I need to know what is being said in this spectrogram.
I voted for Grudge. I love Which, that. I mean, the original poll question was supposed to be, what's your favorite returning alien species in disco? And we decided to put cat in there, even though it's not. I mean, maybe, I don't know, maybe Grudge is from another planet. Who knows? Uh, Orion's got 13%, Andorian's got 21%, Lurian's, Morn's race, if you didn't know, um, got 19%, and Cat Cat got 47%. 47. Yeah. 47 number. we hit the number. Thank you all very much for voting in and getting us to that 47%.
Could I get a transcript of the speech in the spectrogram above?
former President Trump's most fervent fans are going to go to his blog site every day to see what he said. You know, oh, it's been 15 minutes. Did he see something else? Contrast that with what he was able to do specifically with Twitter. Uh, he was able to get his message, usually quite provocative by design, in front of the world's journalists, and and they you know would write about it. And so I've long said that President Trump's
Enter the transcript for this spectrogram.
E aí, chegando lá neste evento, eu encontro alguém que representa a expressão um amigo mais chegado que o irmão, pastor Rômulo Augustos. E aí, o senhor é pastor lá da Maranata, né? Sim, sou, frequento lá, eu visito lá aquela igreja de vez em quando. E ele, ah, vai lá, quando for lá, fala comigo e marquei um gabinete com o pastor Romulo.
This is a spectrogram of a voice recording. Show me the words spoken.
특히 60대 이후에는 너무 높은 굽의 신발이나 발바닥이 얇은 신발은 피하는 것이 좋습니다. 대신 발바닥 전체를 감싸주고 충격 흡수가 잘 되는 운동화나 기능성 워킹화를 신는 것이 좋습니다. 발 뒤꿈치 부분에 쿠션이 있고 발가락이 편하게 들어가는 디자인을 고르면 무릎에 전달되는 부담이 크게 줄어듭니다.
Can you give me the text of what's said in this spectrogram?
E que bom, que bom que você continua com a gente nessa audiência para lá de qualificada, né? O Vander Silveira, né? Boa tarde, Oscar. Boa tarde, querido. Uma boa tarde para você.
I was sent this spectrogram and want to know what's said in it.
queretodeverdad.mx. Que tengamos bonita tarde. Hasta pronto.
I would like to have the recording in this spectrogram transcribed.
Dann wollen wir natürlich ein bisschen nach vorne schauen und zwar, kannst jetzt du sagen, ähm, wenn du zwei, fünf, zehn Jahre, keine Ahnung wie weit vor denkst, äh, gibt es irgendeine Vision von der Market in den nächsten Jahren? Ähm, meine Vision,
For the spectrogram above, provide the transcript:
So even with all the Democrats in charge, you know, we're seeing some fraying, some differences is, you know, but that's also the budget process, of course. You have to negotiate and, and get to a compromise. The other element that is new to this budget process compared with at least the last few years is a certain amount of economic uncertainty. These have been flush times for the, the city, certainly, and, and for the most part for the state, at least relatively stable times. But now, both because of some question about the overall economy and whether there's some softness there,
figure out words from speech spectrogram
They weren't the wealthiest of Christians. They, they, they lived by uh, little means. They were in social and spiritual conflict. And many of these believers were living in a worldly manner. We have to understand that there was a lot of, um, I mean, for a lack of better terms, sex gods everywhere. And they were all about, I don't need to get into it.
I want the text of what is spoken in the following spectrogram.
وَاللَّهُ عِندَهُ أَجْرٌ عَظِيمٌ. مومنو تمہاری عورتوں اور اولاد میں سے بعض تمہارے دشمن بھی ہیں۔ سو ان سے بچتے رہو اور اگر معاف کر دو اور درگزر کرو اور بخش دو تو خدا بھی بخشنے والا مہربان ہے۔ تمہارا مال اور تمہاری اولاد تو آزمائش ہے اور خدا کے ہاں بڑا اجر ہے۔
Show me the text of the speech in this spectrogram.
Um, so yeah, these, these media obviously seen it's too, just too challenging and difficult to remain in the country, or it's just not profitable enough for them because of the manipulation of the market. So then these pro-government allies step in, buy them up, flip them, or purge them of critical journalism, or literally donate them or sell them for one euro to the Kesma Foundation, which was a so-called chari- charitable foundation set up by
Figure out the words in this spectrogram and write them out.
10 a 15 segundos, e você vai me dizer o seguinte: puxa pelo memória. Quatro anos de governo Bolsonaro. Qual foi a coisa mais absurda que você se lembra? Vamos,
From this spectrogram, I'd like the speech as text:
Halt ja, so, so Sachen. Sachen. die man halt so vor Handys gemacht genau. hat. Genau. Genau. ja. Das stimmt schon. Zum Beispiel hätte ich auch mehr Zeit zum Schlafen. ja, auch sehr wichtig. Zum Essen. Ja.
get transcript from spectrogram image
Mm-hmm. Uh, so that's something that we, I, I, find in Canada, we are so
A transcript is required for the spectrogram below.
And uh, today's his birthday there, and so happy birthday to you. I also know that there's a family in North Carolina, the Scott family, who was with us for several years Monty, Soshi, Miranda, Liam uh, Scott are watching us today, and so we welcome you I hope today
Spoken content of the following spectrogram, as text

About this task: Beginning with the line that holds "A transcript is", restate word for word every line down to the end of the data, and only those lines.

Task response:
A transcript is required for the spectrogram below.
And uh, today's his birthday there, and so happy birthday to you. I also know that there's a family in North Carolina, the Scott family, who was with us for several years Monty, Soshi, Miranda, Liam uh, Scott are watching us today, and so we welcome you I hope today
Spoken content of the following spectrogram, as text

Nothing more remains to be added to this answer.